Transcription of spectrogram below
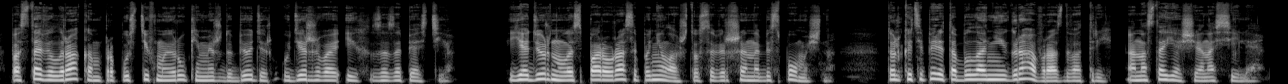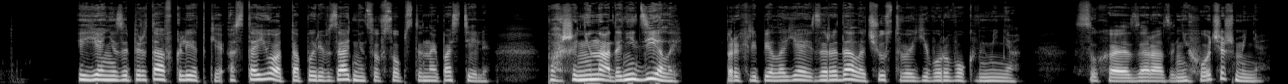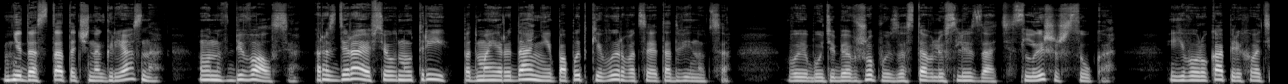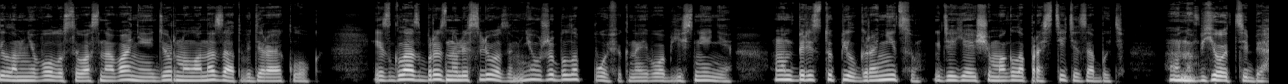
Поставил раком, пропустив мои руки между бедер, удерживая их за запястье. Я дернулась пару раз и поняла, что совершенно беспомощна. Только теперь это была не игра в раз-два-три, а настоящее насилие. И я не заперта в клетке, а стою, оттопырив задницу в собственной постели. «Паша, не надо, не делай!» — прохрипела я и зарыдала, чувствуя его рывок в меня. «Сухая зараза, не хочешь меня? Недостаточно грязно?» Он вбивался, раздирая все внутри, под мои рыдания и попытки вырваться и отодвинуться. «Выебу тебя в жопу и заставлю слезать, слышишь, сука?» Его рука перехватила мне волосы у основания и дернула назад, выдирая клок. Из глаз брызнули слезы, мне уже было пофиг на его объяснение. Он переступил границу, где я еще могла простить и забыть. «Он убьет тебя!»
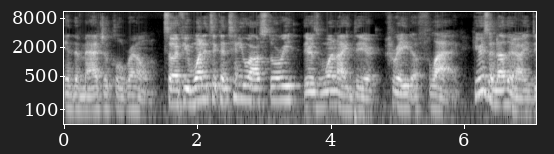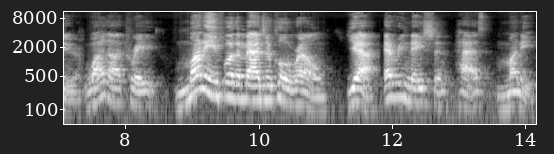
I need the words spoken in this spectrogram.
in the magical realm? So if you wanted to continue our story, there's one idea, create a flag. Here's another idea. Why not create money for the magical realm. Yeah, every nation has money.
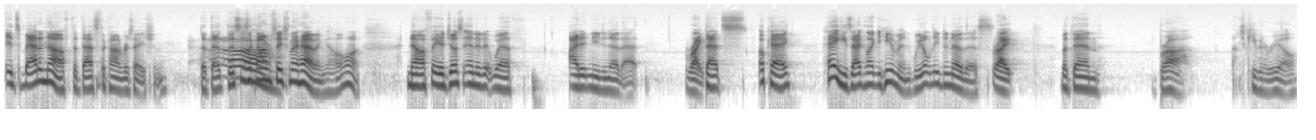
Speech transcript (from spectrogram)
it's bad enough that that's the conversation. That that this is a Ah. conversation they're having. Hold on. Now, if they had just ended it with, "I didn't need to know that," Right. that's okay. Hey, he's acting like a human. We don't need to know this. right. But then, bruh, I'm just keeping it real.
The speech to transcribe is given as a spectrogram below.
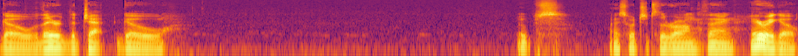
go? There'd the chat go. Oops. I switched it to the wrong thing. Here we go.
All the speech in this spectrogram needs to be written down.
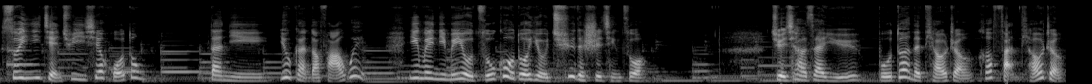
所以你减去一些活动，但你又感到乏味，因为你没有足够多有趣的事情做。诀窍在于不断的调整和反调整，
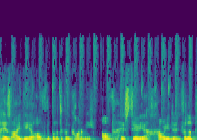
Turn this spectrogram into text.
his idea of the political economy of hysteria. How are you doing, Philipp?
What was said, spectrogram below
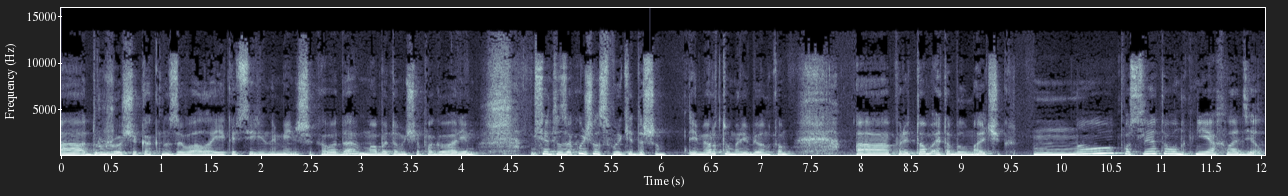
а дружочек, как называла Екатерина Меньшикова, да, мы об этом еще поговорим. Все это закончилось выкидышем и мертвым ребенком. А при том это был мальчик. Но после этого он к ней охладел.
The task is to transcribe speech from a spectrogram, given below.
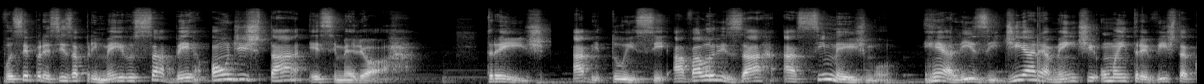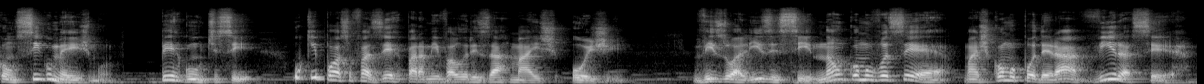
você precisa primeiro saber onde está esse melhor. 3. Habitue-se a valorizar a si mesmo. Realize diariamente uma entrevista consigo mesmo. Pergunte-se: o que posso fazer para me valorizar mais hoje? Visualize-se não como você é, mas como poderá vir a ser.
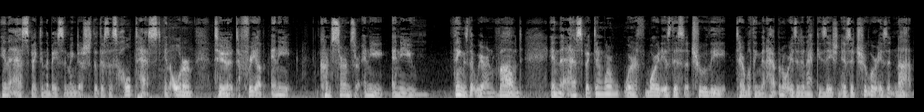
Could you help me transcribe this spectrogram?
in the aspect in the base of English that there's this whole test in order to, to free up any concerns or any, any things that we are involved in the aspect and we're, we're worried is this a truly terrible thing that happened or is it an accusation? Is it true or is it not?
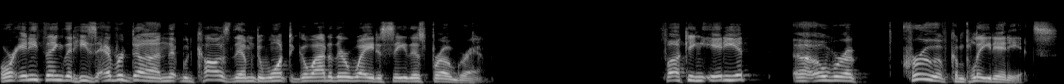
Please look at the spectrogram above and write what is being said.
or anything that he's ever done that would cause them to want to go out of their way to see this program. Fucking idiot uh, over a crew of complete idiots.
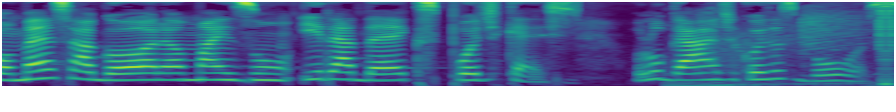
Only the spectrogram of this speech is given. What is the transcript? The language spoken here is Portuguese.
Começa agora mais um Iradex Podcast, o lugar de coisas boas.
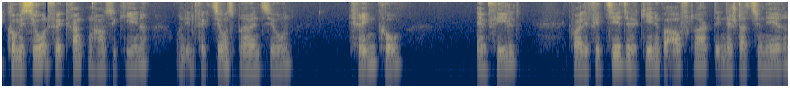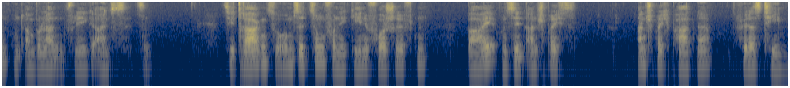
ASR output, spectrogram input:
Die Kommission für Krankenhaushygiene und Infektionsprävention (KRINKO) empfiehlt, qualifizierte Hygienebeauftragte in der stationären und ambulanten Pflege einzusetzen Sie tragen zur Umsetzung von Hygienevorschriften bei und sind Ansprechpartner für das Team.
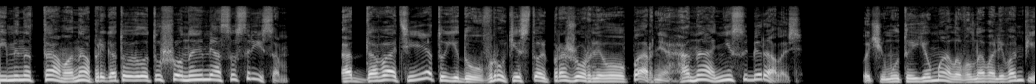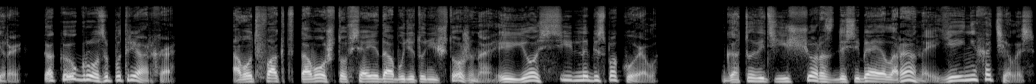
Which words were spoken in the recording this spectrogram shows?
Именно там она приготовила тушеное мясо с рисом. Отдавать и эту еду в руки столь прожорливого парня она не собиралась. Почему-то ее мало волновали вампиры, как и угроза патриарха. А вот факт того, что вся еда будет уничтожена, ее сильно беспокоил. Готовить еще раз для себя и Лораны ей не хотелось.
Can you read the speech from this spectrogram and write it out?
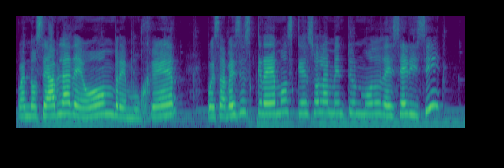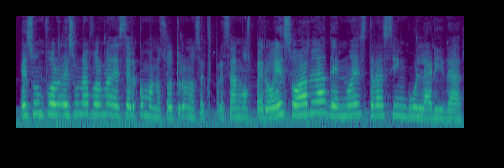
Cuando se habla de hombre, mujer, pues a veces creemos que es solamente un modo de ser y sí, es, un es una forma de ser como nosotros nos expresamos, pero eso habla de nuestra singularidad.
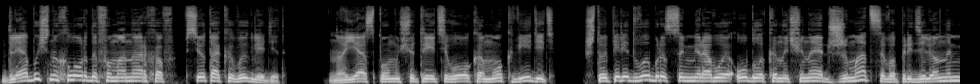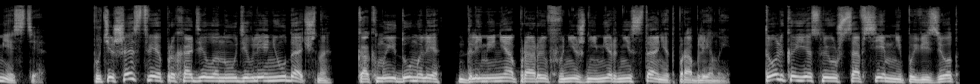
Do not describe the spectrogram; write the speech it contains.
Для обычных лордов и монархов все так и выглядит. Но я с помощью третьего ока мог видеть, что перед выбросом мировое облако начинает сжиматься в определенном месте. Путешествие проходило на удивление удачно. Как мы и думали, для меня прорыв в Нижний мир не станет проблемой. Только если уж совсем не повезет,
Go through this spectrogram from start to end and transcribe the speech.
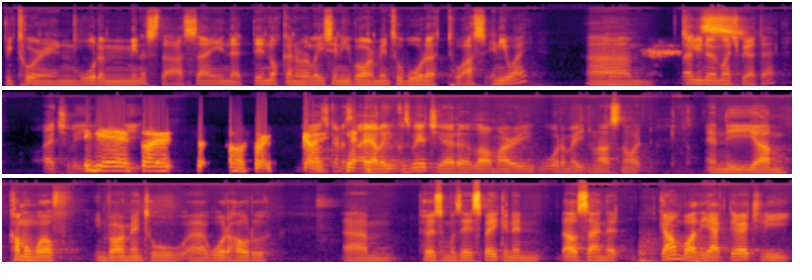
Victorian Water Minister saying that they're not going to release any environmental water to us anyway. Um, do you know much about that? actually, Yeah, we- so, so oh, sorry. Go. I was going to Yeah. say, Ali, because we actually had a Lower Murray water meeting last night, and the um, Commonwealth environmental uh, water holder um, person was there speaking, and they were saying that going by the Act, they're actually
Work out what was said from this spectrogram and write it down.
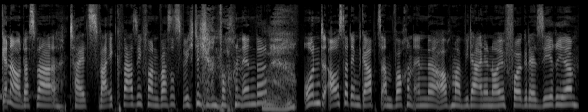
Genau, das war Teil zwei quasi von Was ist wichtig am Wochenende. Mhm. Und außerdem gab es am Wochenende auch mal wieder eine neue Folge der Serie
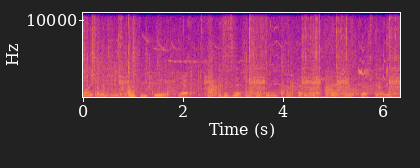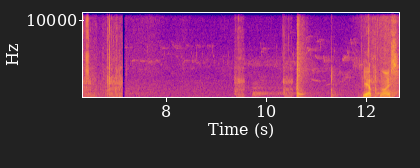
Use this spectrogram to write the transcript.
lightly with a concrete heel Yeah. is exerting something incredible like force on the first floor. Yep, nice.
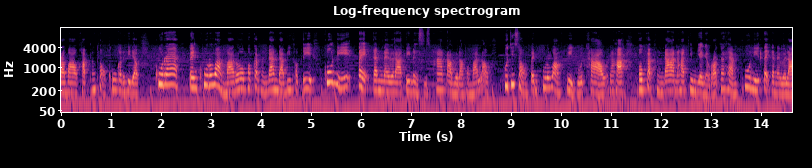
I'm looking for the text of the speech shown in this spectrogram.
ราบาวครับ ทั้งสองคู่กันเลยทีเดียว คู่แรกเป็นคู่ระหว่างบาโร่พบกับทางด้านดาร์บี้เคาน์ตี้คู่นี้เตะกันในเวลาตีหนึ่งสี่สิบห้าตามเวลาของบ้านเรา คู่ที่ 2 เป็นคู่ระหว่างฟีดวูดทาวนะคะพบกับทางด้านนะคะ ทีมเยือนอย่างรอตเทอร์แฮมคู่นี้เตะกันในเวลา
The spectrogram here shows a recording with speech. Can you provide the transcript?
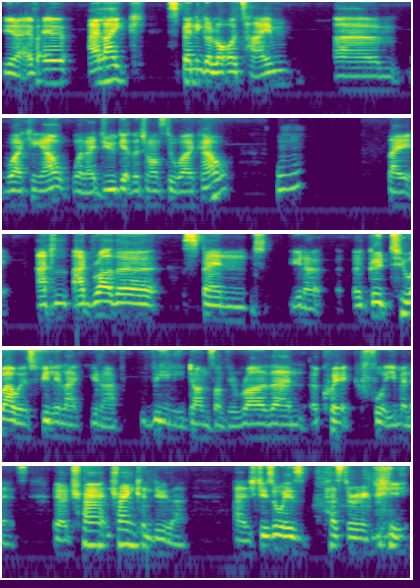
you know, if, if I like spending a lot of time um, working out when I do get the chance to work out, Mhm. like I'd I'd rather spend you know a good two hours feeling like you know I've really done something rather than a quick forty minutes. You know, Trang Trang can do that, and she's always pestering me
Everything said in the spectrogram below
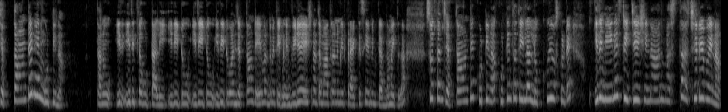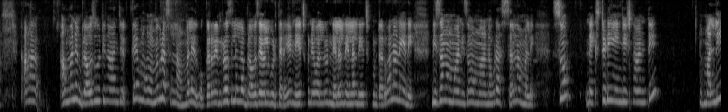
చెప్తా ఉంటే నేను కుట్టిన. తను ఇది ఇది ఇట్లా కుట్టాలి ఇది ఇటు ఇది ఇటు ఇది ఇటు అని చెప్తా ఉంటే ఏమర్థమైతే ఇప్పుడు నేను వీడియో చేసినంత మాత్రాన్ని మీరు ప్రాక్టీస్ చేయండి మీకు అర్థమవుతుందా సో తను చెప్తా ఉంటే కుట్టిన కుట్టిన తర్వాత ఇలా లుక్ చూసుకుంటే ఇది నేనే స్టిచ్ చేసిన అని మస్తు ఆశ్చర్యపోయినా. అమ్మ నేను బ్లౌజ్ కుట్టినా అని చెప్తే మా మమ్మీ కూడా అసలు నమ్మలేదు. ఒక రెండు రోజులలో బ్లౌజ్ ఎవరు కుడతారే? నేర్చుకునే వాళ్ళు నెలలు నెలలు నేర్చుకుంటారు అని అనేది. నిజమమ్మా నిజమమ్మా అన్న కూడా అస్సలు నమ్మలే. సో నెక్స్ట్ డే ఏం చేసిన అంటే మళ్ళీ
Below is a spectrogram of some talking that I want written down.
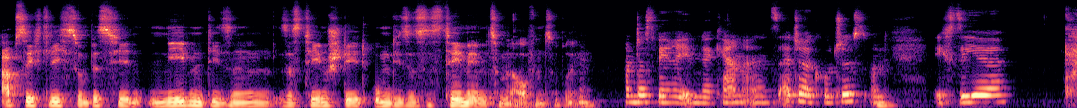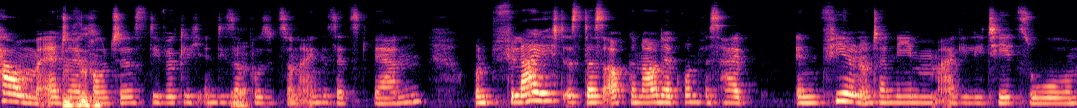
absichtlich so ein bisschen neben diesem System steht, um dieses System eben zum Laufen zu bringen. Mhm. Und das wäre eben der Kern eines Agile Coaches. Und mhm. ich sehe kaum Agile Coaches, die wirklich in dieser ja. Position eingesetzt werden. Und vielleicht ist das auch genau der Grund, weshalb in vielen Unternehmen Agilität so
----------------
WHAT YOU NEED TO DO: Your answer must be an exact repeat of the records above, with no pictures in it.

SOLUTION TO THIS PROBLEM:
Transcription of spectrogram below
Поставил раком, пропустив мои руки между бедер, удерживая их за запястье. Я дернулась пару раз и поняла, что совершенно беспомощна. Только теперь это была не игра в раз-два-три, а настоящее насилие. И я не заперта в клетке, а стою, оттопырив задницу в собственной постели. «Паша, не надо, не делай!» — прохрипела я и зарыдала, чувствуя его рывок в меня. «Сухая зараза, не хочешь меня? Недостаточно грязно?» Он вбивался, раздирая все внутри, под мои рыдания и попытки вырваться и отодвинуться. «Выебу тебя в жопу и заставлю слезать, слышишь, сука?» Его рука перехватила мне волосы у основания и дернула назад, выдирая клок. Из глаз брызнули слезы, мне уже было пофиг на его объяснение. Он переступил границу, где я еще могла простить и забыть. «Он убьет тебя!»
I need the words spoken in this spectrogram.
in the magical realm? So if you wanted to continue our story, there's one idea, create a flag. Here's another idea. Why not create money for the magical realm. Yeah, every nation has money.
Speech transcript (from spectrogram)
it's bad enough that that's the conversation. That that this is a Ah. conversation they're having. Hold on. Now, if they had just ended it with, "I didn't need to know that," Right. that's okay. Hey, he's acting like a human. We don't need to know this. right. But then, bruh, I'm just keeping it real.
The speech to transcribe is given as a spectrogram below.
go? There'd the chat go. Oops. I switched it to the wrong thing. Here we go.
All the speech in this spectrogram needs to be written down.
所以你减去一些活动，但你又感到乏味，因为你没有足够多有趣的事情做。诀窍在于不断的调整和反调整，
Turn this spectrogram into text.
his idea of the political economy of hysteria. How are you doing, Philipp?
What was said, spectrogram below
а дружочек, как называла Екатерина Меньшикова, да, мы об этом еще поговорим. Все это закончилось выкидышем и мертвым ребенком. А при том это был мальчик. Но после этого он к ней охладел.
The task is to transcribe speech from a spectrogram, given below.
você precisa primeiro saber onde está esse melhor. 3. Habitue-se a valorizar a si mesmo. Realize diariamente uma entrevista consigo mesmo. Pergunte-se: o que posso fazer para me valorizar mais hoje? Visualize-se não como você é, mas como poderá vir a ser.
Could you help me transcribe this spectrogram?
in the aspect in the base of English that there's this whole test in order to, to free up any concerns or any, any things that we are involved in the aspect and we're, we're worried is this a truly terrible thing that happened or is it an accusation? Is it true or is it not?
Please look at the spectrogram above and write what is being said.
or anything that he's ever done that would cause them to want to go out of their way to see this program. Fucking idiot uh, over a crew of complete idiots.
Only the spectrogram of this speech is given. What is the transcript? The language spoken here is Portuguese.
Começa agora mais um Iradex Podcast, o lugar de coisas boas.
ASR output, spectrogram input:
Die Kommission für Krankenhaushygiene und Infektionsprävention (KRINKO) empfiehlt, qualifizierte Hygienebeauftragte in der stationären und ambulanten Pflege einzusetzen Sie tragen zur Umsetzung von Hygienevorschriften bei und sind Ansprechpartner für das Team.
Which words were spoken in the recording this spectrogram shows?
Именно там она приготовила тушеное мясо с рисом. Отдавать и эту еду в руки столь прожорливого парня она не собиралась. Почему-то ее мало волновали вампиры, как и угроза патриарха. А вот факт того, что вся еда будет уничтожена, ее сильно беспокоил. Готовить еще раз для себя и Лораны ей не хотелось.
Can you read the speech from this spectrogram and write it out?
Cuando se habla de hombre, mujer, pues a veces creemos que es solamente un modo de ser y sí, es, un es una forma de ser como nosotros nos expresamos, pero eso habla de nuestra singularidad.
Do not describe the spectrogram; write the speech it contains.
Для обычных лордов и монархов все так и выглядит. Но я с помощью третьего ока мог видеть, что перед выбросом мировое облако начинает сжиматься в определенном месте. Путешествие проходило на удивление удачно. Как мы и думали, для меня прорыв в Нижний мир не станет проблемой. Только если уж совсем не повезет,
Go through this spectrogram from start to end and transcribe the speech.
Victorian Water Minister saying that they're not going to release any environmental water to us anyway. Um, do you know much about that? actually, Yeah, we- so, so oh, sorry. Go. I was going to Yeah. say, Ali, because we actually had a Lower Murray water meeting last night, and the um, Commonwealth environmental uh, water holder um, person was there speaking, and they were saying that going by the Act, they're actually
Work out what was said from this spectrogram and write it down.
Genau, das war Teil zwei quasi von Was ist wichtig am Wochenende. Mhm. Und außerdem gab es am Wochenende auch mal wieder eine neue Folge der Serie
Use this spectrogram to write the transcript.
lightly with a concrete heel Yeah. is exerting something incredible like force on the first floor. Yep, nice.
I'm looking for the text of the speech shown in this spectrogram.
ราบาวครับ ทั้งสองคู่กันเลยทีเดียว คู่แรกเป็นคู่ระหว่างบาโร่พบกับทางด้านดาร์บี้เคาน์ตี้คู่นี้เตะกันในเวลาตีหนึ่งสี่สิบห้าตามเวลาของบ้านเรา คู่ที่ 2 เป็นคู่ระหว่างฟีดวูดทาวนะคะพบกับทางด้านนะคะ ทีมเยือนอย่างรอตเทอร์แฮมคู่นี้เตะกันในเวลา
The spectrogram here shows a recording with speech. Can you provide the transcript?
you know, if, if I like spending a lot of time um, working out when I do get the chance to work out, Mhm. like I'd I'd rather spend you know a good two hours feeling like you know I've really done something rather than a quick forty minutes. You know, Trang Trang can do that, and she's always pestering me
Everything said in the spectrogram below
చెప్తా ఉంటే నేను కుట్టిన. తను ఇది ఇది ఇట్లా కుట్టాలి ఇది ఇటు ఇది ఇటు ఇది ఇటు అని చెప్తా ఉంటే ఏమర్థమైతే ఇప్పుడు నేను వీడియో చేసినంత మాత్రాన్ని మీరు ప్రాక్టీస్ చేయండి మీకు అర్థమవుతుందా సో తను చెప్తా ఉంటే కుట్టిన కుట్టిన తర్వాత ఇలా లుక్ చూసుకుంటే ఇది నేనే స్టిచ్ చేసిన అని మస్తు ఆశ్చర్యపోయినా. అమ్మ నేను బ్లౌజ్ కుట్టినా అని చెప్తే మా మమ్మీ కూడా అసలు నమ్మలేదు. ఒక రెండు రోజులలో బ్లౌజ్ ఎవరు కుడతారే? నేర్చుకునే వాళ్ళు నెలలు నెలలు నేర్చుకుంటారు అని అనేది. నిజమమ్మా నిజమమ్మా అన్న కూడా అస్సలు నమ్మలే. సో నెక్స్ట్ డే ఏం చేసిన అంటే మళ్ళీ
Below is a spectrogram of some talking that I want written down.
absichtlich so ein bisschen neben diesem System steht, um dieses System eben zum Laufen zu bringen. Mhm. Und das wäre eben der Kern eines Agile Coaches. Und mhm. ich sehe kaum Agile Coaches, die wirklich in dieser ja. Position eingesetzt werden. Und vielleicht ist das auch genau der Grund, weshalb in vielen Unternehmen Agilität so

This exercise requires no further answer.